[Records from a data source]
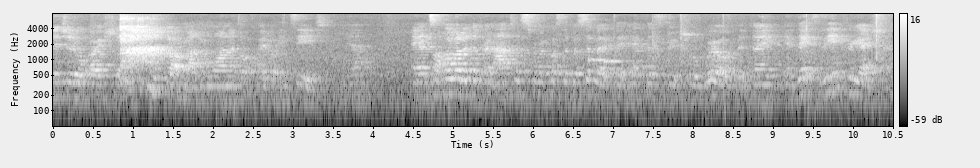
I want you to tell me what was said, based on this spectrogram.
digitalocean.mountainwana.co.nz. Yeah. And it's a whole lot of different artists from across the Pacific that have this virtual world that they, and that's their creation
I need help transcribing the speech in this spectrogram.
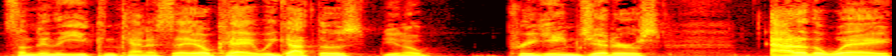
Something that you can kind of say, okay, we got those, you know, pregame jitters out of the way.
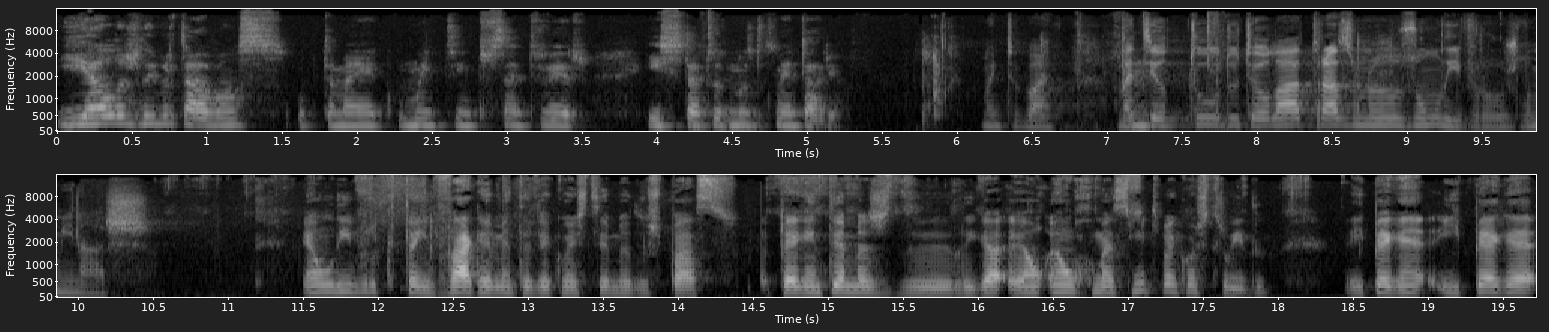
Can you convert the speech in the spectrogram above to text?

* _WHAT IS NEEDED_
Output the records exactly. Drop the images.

* _ANSWER SECTION_
I want you to tell me what was said, based on this spectrogram.
digitalocean.mountainwana.co.nz. Yeah. And it's a whole lot of different artists from across the Pacific that have this virtual world that they, and that's their creation
I need help transcribing the speech in this spectrogram.
Something that you can kind of say, okay, we got those, you know, pregame jitters out of the way.
Can you convert the speech in the spectrogram above to text?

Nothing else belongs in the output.